### TASK DESCRIPTION
Every record below is to be retyped exactly, with any pictures left out.

### TASK MATERIAL
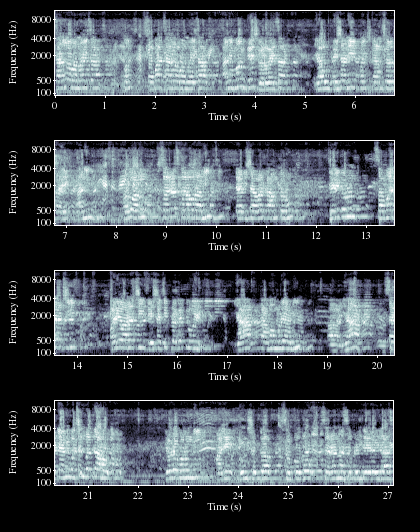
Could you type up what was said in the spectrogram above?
चांगला बनवायचा मग समाज चांगला बनवायचा आणि मग देश घडवायचा. या उद्देशाने मंच काम करत आहे. आणि हळूहळू सर्व स्तरावर आम्ही त्या विषयावर काम करू. जेणेकरून समाजाची परिवाराची देशाची प्रगती होईल. या कामामुळे आम्ही या साठी आम्ही वचनबद्ध आहोत. एवढं बोलून मी माझे दोन शब्द संपवतो. सर्वांना सप्रेम जय रविदास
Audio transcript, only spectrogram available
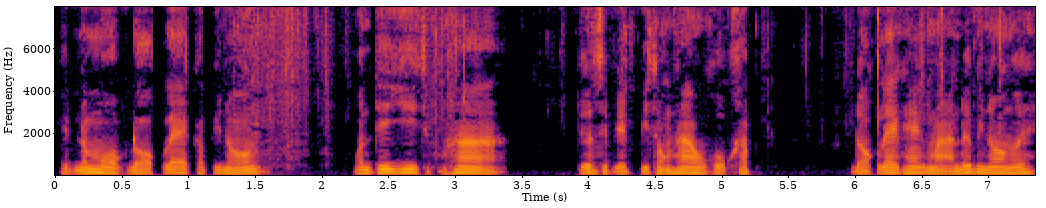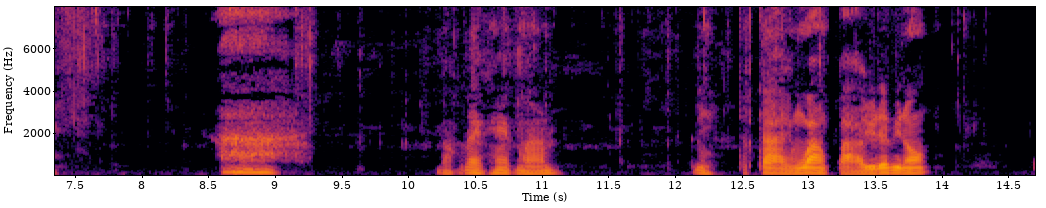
เห็ดน้ำหมอกดอกแรกครับพี่น้อง วันที่25เดือน11ปี2566ครับ ดอกแรกแหกหมานเด้อพี่น้องเอ้ยอ่า ดอกแรกแหกมานนี่ตะกร้ายังว่างเปล่าอยู่เด้พี่น้องไป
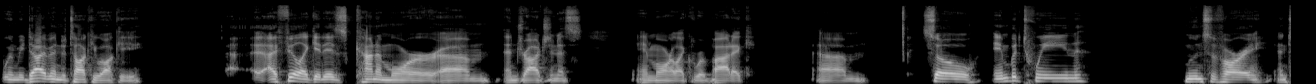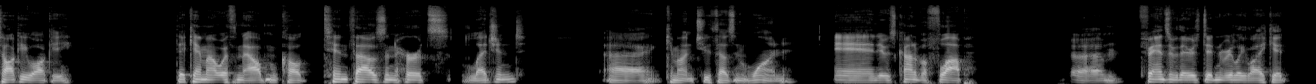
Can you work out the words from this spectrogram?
when we dive into Talkie Walkie, I feel like it is kind of more um, androgynous and more like robotic. Um, so in between Moon Safari and Talkie Walkie, they came out with an album called 10,000 Hertz Legend. Uh, came out in 2001, and it was kind of a flop. Um, fans of theirs didn't really like it,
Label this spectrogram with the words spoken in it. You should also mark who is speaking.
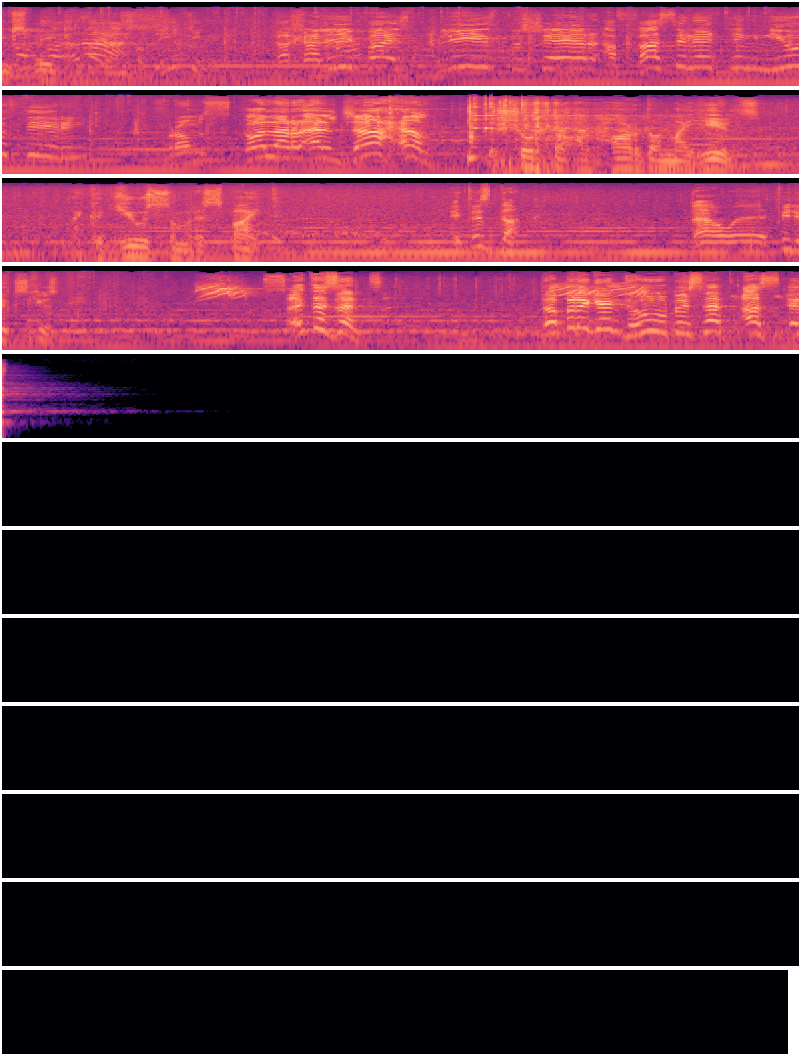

### WORKED SOLUTION
Could you type up what was said in the spectrogram above?
चांगला बनवायचा मग समाज चांगला बनवायचा आणि मग देश घडवायचा. या उद्देशाने मंच काम करत आहे. आणि हळूहळू सर्व स्तरावर आम्ही त्या विषयावर काम करू. जेणेकरून समाजाची परिवाराची देशाची प्रगती होईल. या कामामुळे आम्ही या साठी आम्ही वचनबद्ध आहोत. एवढं बोलून मी माझे दोन शब्द संपवतो. सर्वांना सप्रेम जय रविदास
Audio transcript, only spectrogram available
เห็ดน้ำหมอกดอกแรกครับพี่น้อง วันที่25เดือน11ปี2566ครับ ดอกแรกแหกหมานเด้อพี่น้องเอ้ยอ่า ดอกแรกแหกมานนี่ตะกร้ายังว่างเปล่าอยู่เด้พี่น้องไป
Can you work out the words from this spectrogram?
when we dive into Talkie Walkie, I feel like it is kind of more um, androgynous and more like robotic. Um, so in between Moon Safari and Talkie Walkie, they came out with an album called 10,000 Hertz Legend. Uh, came out in 2001, and it was kind of a flop. Um, fans of theirs didn't really like it,
Label this spectrogram with the words spoken in it. You should also mark who is speaking.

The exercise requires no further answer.